*How to complete this task*.
Whatever pictures appear, omit them, and repeat the data below exactly.
[[ Provided information, beginning ]]
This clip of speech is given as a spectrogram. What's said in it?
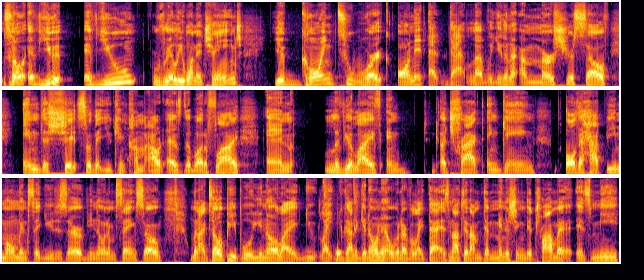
So if you if you really want to change, you're going to work on it at that level. You're gonna immerse yourself in the shit so that you can come out as the butterfly and live your life and attract and gain all the happy moments that you deserve. You know what I'm saying? So when I tell people, you know, like you like you got to get on it or whatever like that, it's not that I'm diminishing the trauma. It's me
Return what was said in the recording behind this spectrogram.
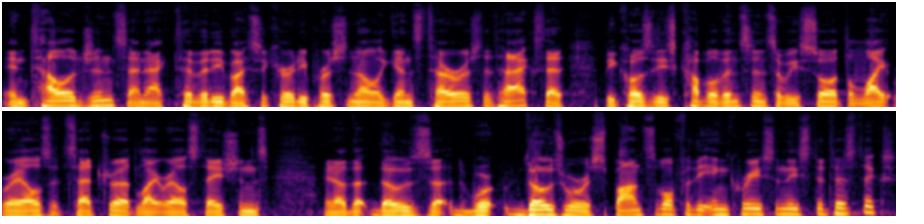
intelligence and activity by security personnel against terrorist attacks that because of these couple of incidents that we saw at the light rails, etc., at light rail stations, you know th- those uh, were those were responsible for the increase in these statistics.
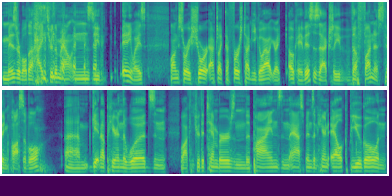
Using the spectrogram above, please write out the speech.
miserable to hike through the mountains. You, anyways, long story short, after like the first time you go out, you're like, okay, this is actually the funnest thing possible. Um, getting up here in the woods and walking through the timbers and the pines and aspens and hearing elk bugle and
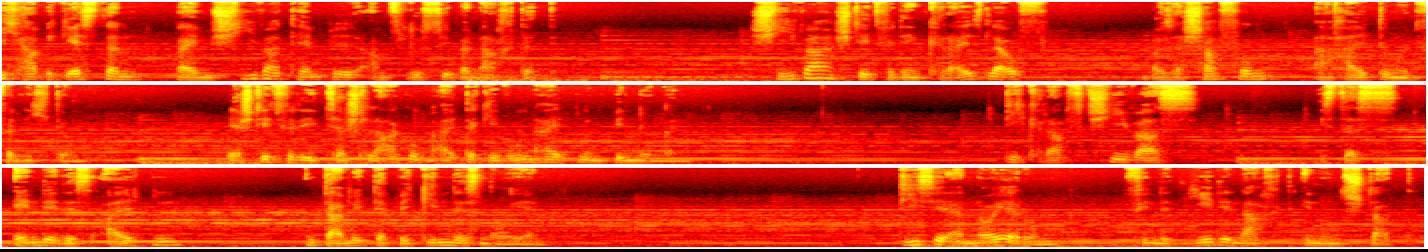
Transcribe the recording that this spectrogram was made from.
Ich habe gestern beim Shiva-Tempel am Fluss übernachtet. Shiva steht für den Kreislauf aus Erschaffung, Erhaltung und Vernichtung. Er steht für die Zerschlagung alter Gewohnheiten und Bindungen. Die Kraft Shivas ist das Ende des Alten und damit der Beginn des Neuen. Diese Erneuerung findet jede Nacht in uns statt.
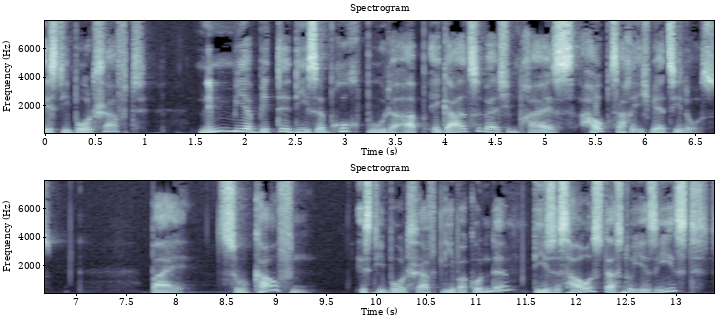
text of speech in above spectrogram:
ist die Botschaft, nimm mir bitte diese Bruchbude ab, egal zu welchem Preis, Hauptsache ich werde sie los. Bei zu kaufen ist die Botschaft, lieber Kunde, dieses Haus, das du hier siehst,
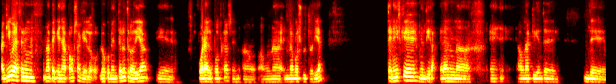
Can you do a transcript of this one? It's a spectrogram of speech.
Aquí voy a hacer una pequeña pausa que lo, comenté el otro día eh, fuera del podcast en, una, consultoría. Tenéis que, mentira, era en una, eh, a una cliente de,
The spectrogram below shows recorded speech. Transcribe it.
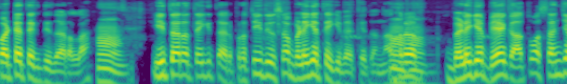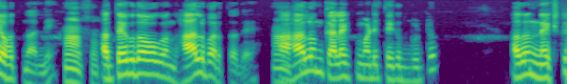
ಪಟ್ಟೆ ತೆಗ್ದಿದಾರಲ್ಲ ಹ್ಮ್. ಈ ತರ ತೆಗಿತಾರೆ. ಪ್ರತಿ ದಿವಸ ಬೆಳಿಗ್ಗೆ ತೆಗಿಬೇಕು ಇದನ್ನ. ಅಂದ್ರೆ ಹ್ಮ್. ಬೆಳಿಗ್ಗೆ ಬೇಗ ಅಥವಾ ಸಂಜೆ ಹೊತ್ತಿನಲ್ಲಿ ಸರ್. ಅದ್ ತೆಗೆದವಾಗ ಒಂದು ಹಾಲು ಬರ್ತದೆ. ಆ ಹಾಲನ್ನು ಕಲೆಕ್ಟ್ ಮಾಡಿ ತೆಗೆದ್ಬಿಟ್ಟು ಅದನ್ನ ನೆಕ್ಸ್ಟ್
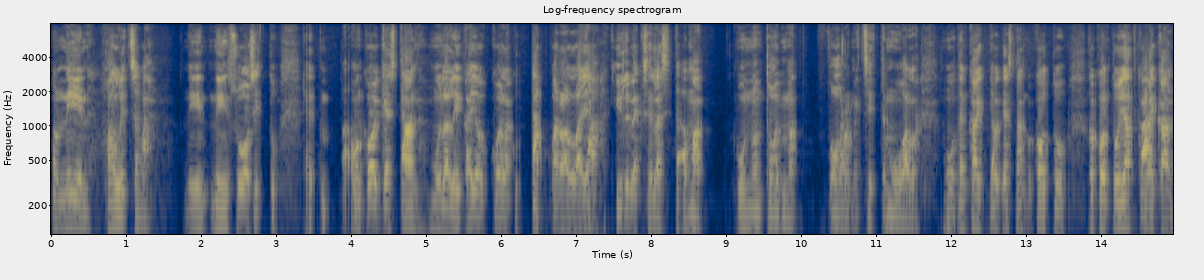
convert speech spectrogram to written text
on niin hallitseva, niin, niin suosittu, että onko oikeastaan muilla liikajoukkueilla kuin Tapparalla ja Ilveksellä sitten omat kunnon toimimat foorumit sitten muualla. Muuten kaikki oikeastaan kokoontuu, kokoontuu jatka-aikaan.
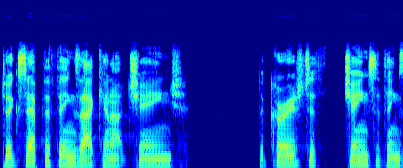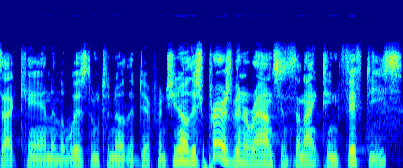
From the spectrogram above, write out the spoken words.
to accept the things I cannot change, the courage to change the things I can, and the wisdom to know the difference. You know, this prayer has been around since the 1950s,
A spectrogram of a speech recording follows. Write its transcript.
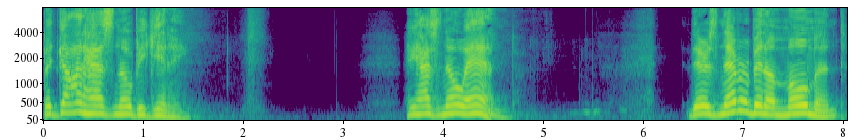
but God has no beginning, He has no end. There's never been a moment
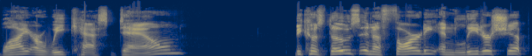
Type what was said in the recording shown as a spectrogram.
Why are we cast down? Because those in authority and leadership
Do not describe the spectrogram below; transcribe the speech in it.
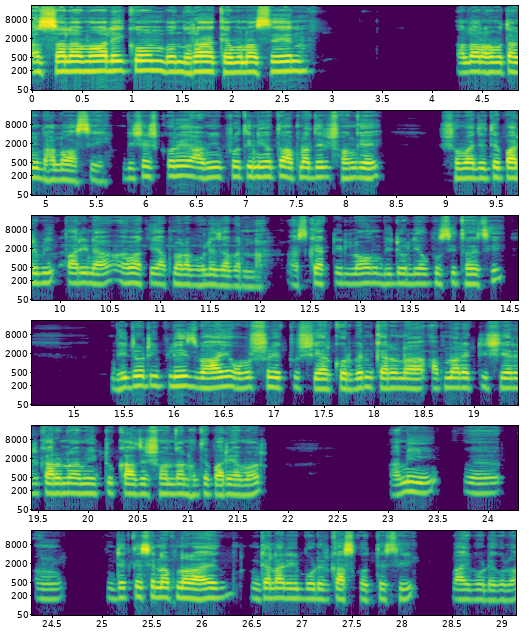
আসসালামু আলাইকুম বন্ধুরা, কেমন আছেন? আল্লাহ রহমতে আমি ভালো আছি। বিশেষ করে আমি প্রতিনিয়ত আপনাদের সঙ্গে সময় দিতে পারবি, পারি না, আমাকে আপনারা ভুলে যাবেন না। আজকে একটি লং ভিডিও নিয়ে উপস্থিত হয়েছি। ভিডিওটি প্লিজ ভাই অবশ্যই একটু শেয়ার করবেন, কেননা আপনার একটি শেয়ারের কারণে আমি একটু কাজের সন্ধান হতে পারে আমার। আমি দেখতেছেন আপনারা গ্যালারি বোর্ডের কাজ করতেছি। প্লাই বোর্ড এগুলো,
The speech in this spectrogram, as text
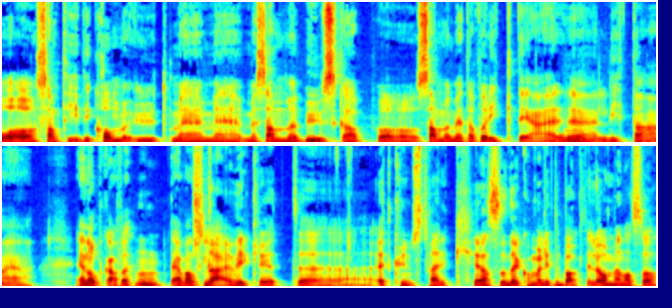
og samtidig komme ut med, med, med samme budskap og samme metaforikk, det er mm. litt av eh, en oppgave. Det er vanskelig. det er jo virkelig et, eh, et kunstverk. Altså, det kommer jeg litt tilbake til òg, men altså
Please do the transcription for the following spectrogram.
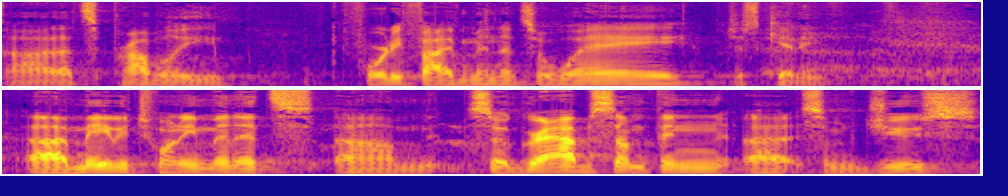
uh, that's probably 45 minutes away. Just kidding. Uh, maybe 20 minutes. Um, so grab something, uh, some juice,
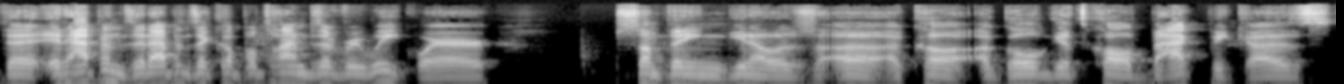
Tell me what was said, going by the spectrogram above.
that it happens. It happens a couple times every week where something you know is a, a, a goal gets called back because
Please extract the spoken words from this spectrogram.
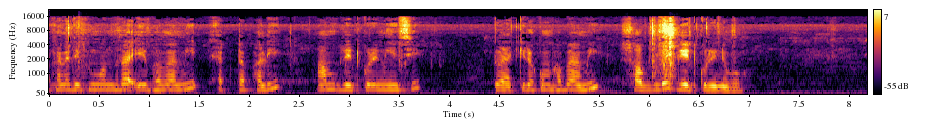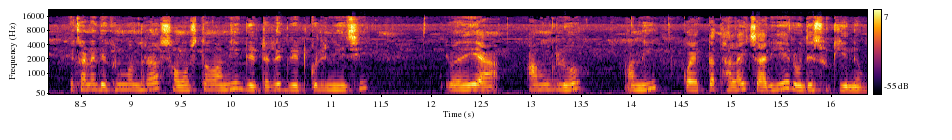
এখানে দেখুন বন্ধুরা, এইভাবে আমি একটা ফালি আম গ্রেট করে নিয়েছি। তো একই রকমভাবে আমি সবগুলোই গ্রেট করে নেব। এখানে দেখুন বন্ধুরা, সমস্ত আমি গ্রেটারে গ্রেট করে নিয়েছি। এবার এই আমগুলো আমি কয়েকটা থালায় চারিয়ে রোদে শুকিয়ে নেব।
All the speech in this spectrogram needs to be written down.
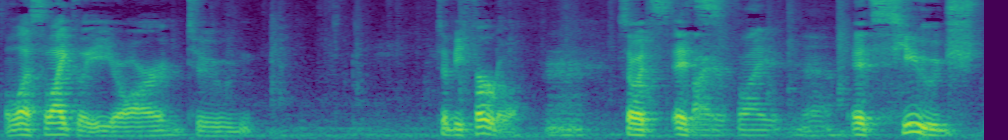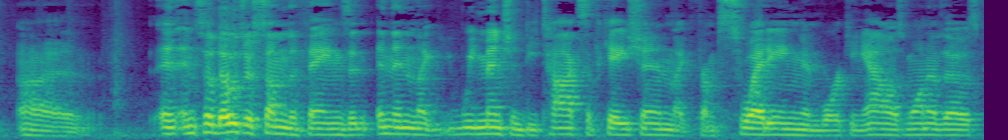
the less likely you are to to be fertile. Mm-hmm. So it's it's fight or flight. Yeah, it's huge. Uh, and, and, so those are some of the things and, and then like we mentioned detoxification like from sweating and working out is one of those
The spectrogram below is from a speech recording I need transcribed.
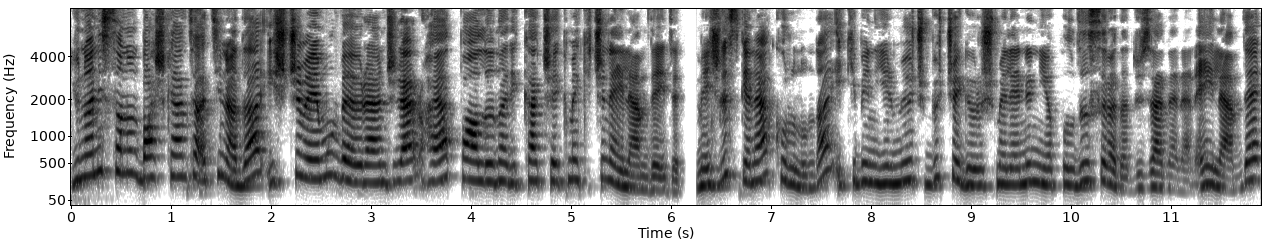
Yunanistan'ın başkenti Atina'da işçi memur ve öğrenciler hayat pahalılığına dikkat çekmek için eylemdeydi. Meclis Genel Kurulu'nda 2023 bütçe görüşmelerinin yapıldığı sırada düzenlenen eylemde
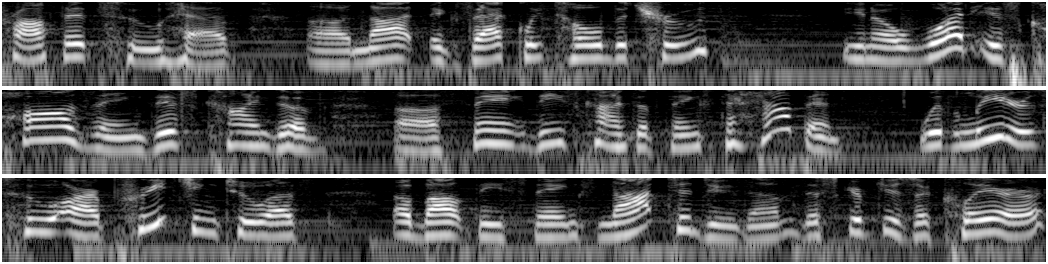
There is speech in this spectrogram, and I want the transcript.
prophets who have uh, not exactly told the truth. You know, what is causing this kind of uh, thing, these kinds of things to happen with leaders who are preaching to us about these things, not to do them? The scriptures are clear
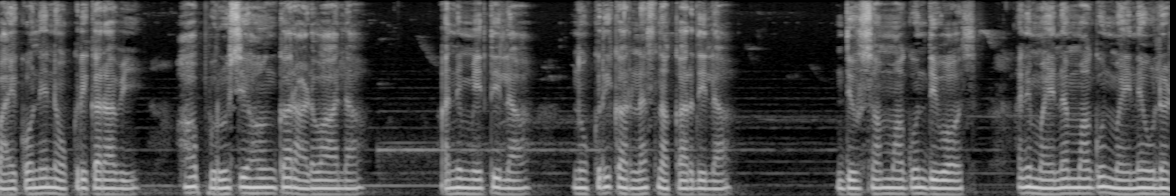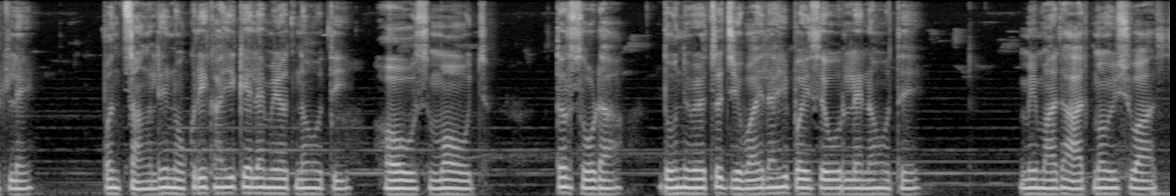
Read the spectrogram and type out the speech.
बायकोने नोकरी करावी हा पुरुषी अहंकार आडवा आला आणि मी तिला नोकरी करण्यास नकार दिला. दिवसांमागून दिवस आणि महिन्यांमागून महिने उलटले पण चांगली नोकरी काही केल्या मिळत नव्हती. हौस मौज. तर सोडा दोन वेळचं जेवायलाही पैसे उरले नव्हते. मी माझा आत्मविश्वास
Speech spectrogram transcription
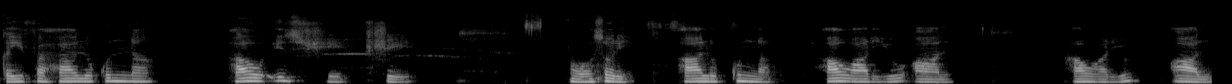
Kaifa halukunna? How is she? She. Oh, sorry. Halukunna. How are you all? How are you all?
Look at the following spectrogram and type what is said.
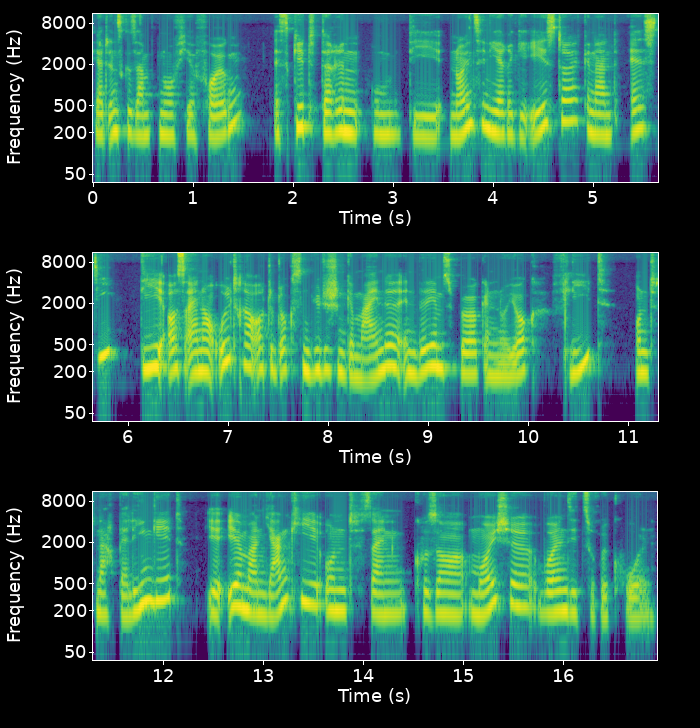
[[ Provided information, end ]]
*Solution*.
This clip of speech is given as a spectrogram. What's said in it?
So if you if you really want to change, you're going to work on it at that level. You're gonna immerse yourself in the shit so that you can come out as the butterfly and live your life and attract and gain all the happy moments that you deserve. You know what I'm saying? So when I tell people, you know, like you like you got to get on it or whatever like that, it's not that I'm diminishing the trauma. It's me
Return what was said in the recording behind this spectrogram.
intelligence and activity by security personnel against terrorist attacks that because of these couple of incidents that we saw at the light rails, etc., at light rail stations, you know th- those uh, were those were responsible for the increase in these statistics.
Using the spectrogram above, please write out the speech.
miserable to hike through the mountains. You, anyways, long story short, after like the first time you go out, you're like, okay, this is actually the funnest thing possible. Um, getting up here in the woods and walking through the timbers and the pines and aspens and hearing elk bugle and
Transcribe the recording that this spectrogram was made from.
Ich habe gestern beim Shiva-Tempel am Fluss übernachtet. Shiva steht für den Kreislauf aus Erschaffung, Erhaltung und Vernichtung. Er steht für die Zerschlagung alter Gewohnheiten und Bindungen. Die Kraft Shivas ist das Ende des Alten und damit der Beginn des Neuen. Diese Erneuerung findet jede Nacht in uns statt.
text of speech in above spectrogram:
ist die Botschaft, nimm mir bitte diese Bruchbude ab, egal zu welchem Preis, Hauptsache ich werde sie los. Bei zu kaufen ist die Botschaft, lieber Kunde, dieses Haus, das du hier siehst,
Can you do a transcript of this one? It's a spectrogram of speech.
Aquí voy a hacer una pequeña pausa que lo, comenté el otro día eh, fuera del podcast en, una, consultoría. Tenéis que, mentira, era en una, eh, a una cliente de,
The spectrogram below shows recorded speech. Transcribe it.
ಪಟ್ಟೆ ತೆಗ್ದಿದಾರಲ್ಲ ಹ್ಮ್. ಈ ತರ ತೆಗಿತಾರೆ. ಪ್ರತಿ ದಿವಸ ಬೆಳಿಗ್ಗೆ ತೆಗಿಬೇಕು ಇದನ್ನ. ಅಂದ್ರೆ ಹ್ಮ್. ಬೆಳಿಗ್ಗೆ ಬೇಗ ಅಥವಾ ಸಂಜೆ ಹೊತ್ತಿನಲ್ಲಿ ಸರ್. ಅದ್ ತೆಗೆದವಾಗ ಒಂದು ಹಾಲು ಬರ್ತದೆ. ಆ ಹಾಲನ್ನು ಕಲೆಕ್ಟ್ ಮಾಡಿ ತೆಗೆದ್ಬಿಟ್ಟು ಅದನ್ನ ನೆಕ್ಸ್ಟ್
convert speech spectrogram to written text
on niin hallitseva, niin, niin suosittu, että onko oikeastaan muilla liikajoukkueilla kuin Tapparalla ja Ilveksellä sitten omat kunnon toimimat foorumit sitten muualla. Muuten kaikki oikeastaan kokoontuu, kokoontuu jatka-aikaan.
From the spectrogram above, write out the spoken words.
to accept the things I cannot change, the courage to change the things I can, and the wisdom to know the difference. You know, this prayer has been around since the 1950s,
A spectrogram of a speech recording follows. Write its transcript.
but God has no beginning, He has no end. There's never been a moment
Type what was said in the recording shown as a spectrogram.
Why are we cast down? Because those in authority and leadership
Do not describe the spectrogram below; transcribe the speech in it.
আসসালামু আলাইকুম বন্ধুরা, কেমন আছেন? আল্লাহ রহমতে আমি ভালো আছি। বিশেষ করে আমি প্রতিনিয়ত আপনাদের সঙ্গে সময় দিতে পারবি, পারি না, আমাকে আপনারা ভুলে যাবেন না। আজকে একটি লং ভিডিও নিয়ে উপস্থিত হয়েছি। ভিডিওটি প্লিজ ভাই অবশ্যই একটু শেয়ার করবেন, কেননা আপনার একটি শেয়ারের কারণে আমি একটু কাজের সন্ধান হতে পারে আমার। আমি দেখতেছেন আপনারা গ্যালারি বোর্ডের কাজ করতেছি। প্লাই বোর্ড এগুলো,
The speech in this spectrogram, as text
og samtidig komme ut med, med, med samme budskap og samme metaforikk, det er mm. litt av eh, en oppgave. Det er vanskelig. det er jo virkelig et, eh, et kunstverk. Altså, det kommer jeg litt tilbake til òg, men altså
Please do the transcription for the following spectrogram.
uh, that's probably 45 minutes away. Just kidding. Uh, maybe 20 minutes. Um, so grab something, uh, some juice,
Tell me what was said, going by the spectrogram above.
that it happens. It happens a couple times every week where something you know is a, a, a goal gets called back because
Please extract the spoken words from this spectrogram.
এখানে দেখুন বন্ধুরা, এইভাবে আমি একটা ফালি আম গ্রেট করে নিয়েছি। তো একই রকমভাবে আমি সবগুলোই গ্রেট করে নেব। এখানে দেখুন বন্ধুরা, সমস্ত আমি গ্রেটারে গ্রেট করে নিয়েছি। এবার এই আমগুলো আমি কয়েকটা থালায় চারিয়ে রোদে শুকিয়ে নেব।
All the speech in this spectrogram needs to be written down.
the less likely you are to to be fertile. Mm-hmm. So it's it's fight or flight. Yeah, it's huge. Uh, and, and, so those are some of the things and, and then like we mentioned detoxification like from sweating and working out is one of those
The spectrogram below is from a speech recording I need transcribed.
Yunanistan'ın başkenti Atina'da işçi memur ve öğrenciler hayat pahalılığına dikkat çekmek için eylemdeydi. Meclis Genel Kurulu'nda 2023 bütçe görüşmelerinin yapıldığı sırada düzenlenen eylemde
There is speech in this spectrogram, and I want the transcript.
prophets who have uh, not exactly told the truth. You know, what is causing this kind of uh, thing, these kinds of things to happen with leaders who are preaching to us about these things, not to do them? The scriptures are clear
Read the spectrogram and type out the speech.
बायकोने नोकरी करावी हा पुरुषी अहंकार आडवा आला आणि मी तिला नोकरी करण्यास नकार दिला. दिवसांमागून दिवस आणि महिन्यांमागून महिने उलटले पण चांगली नोकरी काही केल्या मिळत नव्हती. हौस मौज. तर सोडा दोन वेळचं जेवायलाही पैसे उरले नव्हते. मी माझा आत्मविश्वास
Speech spectrogram transcription
Kaifa halukunna? How is she? She. Oh, sorry. Halukunna. How are you all? How are you all?
Look at the following spectrogram and type what is said.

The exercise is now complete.